The idea of hiddur mitzvah (beautifying a command) says that if God tells us to do something, we shouldn’t just do the minimum, but to perform it in the best way possible, sparing no expense or trouble.
Prior to celebrating our Passover Seder, I had always thought the crowds unimaginably fickle, cheering Jesus one day and then shouting for his head the next. But Jesus’ supporters never changed their minds. The entire plot unfolded in the wee hours, after the late-evening Passover feast had ended, while most people were sound asleep.
Jesus preached nonstop about the kingdom. I used to think of “kingdom” as abstract, not considering the fact that the word kingdom describes a community.

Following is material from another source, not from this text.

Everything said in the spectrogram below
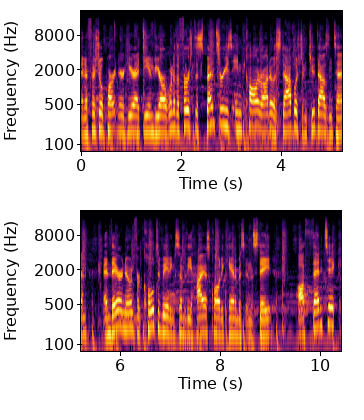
an official partner here at DNVR, one of the first dispensaries in Colorado established in 2010, and they are known for cultivating some of the highest quality cannabis in the state. Authentic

Humility and serving others was of great concern to Jesus. This great theme was central to his ministry and his theology. Other rabbis pondered the implications of God’s humility as well.
We were created to be God’s image on earth. Both Jesus and other rabbis shared their wisdom about the implications.
The eye is the lamp of the body. If your eyes are healthy, your whole body will be full of light. But if your eyes are unhealthy, your whole body will be full of darkness. If then the light within you is darkness, how great is that darkness! (Matthew 6:22-23) Over the years, these mysterious […]
Which is the correct spelling of the word Hanukkah? Learning more about this taught me a lot about Hebrew, and even about the name of God.
While telos can mean “end” or “termination,” it can also mean “goal,” “perfection,” or “culmination.” Paul’s wording is deliberately vague, conveying two ideas at once. Christ is both the goal and the end of the Law.
If the Torah is God’s instructions for how to live, why would Gentiles be excluded from its wonderful truths? In both Romans and Galatians, after Paul has spent a lot of time arguing against their need to observe the Torah, he actually explains how they can “fulfill the Law.”
Why Jesus say he “came not to abolish the Law but to fulfill it”? A surprising insight comes from the fact that “fulfill the Law” is actually a Jewish idiom. Along with being found in rabbinic writings, it’s even used several other places in the New Testament.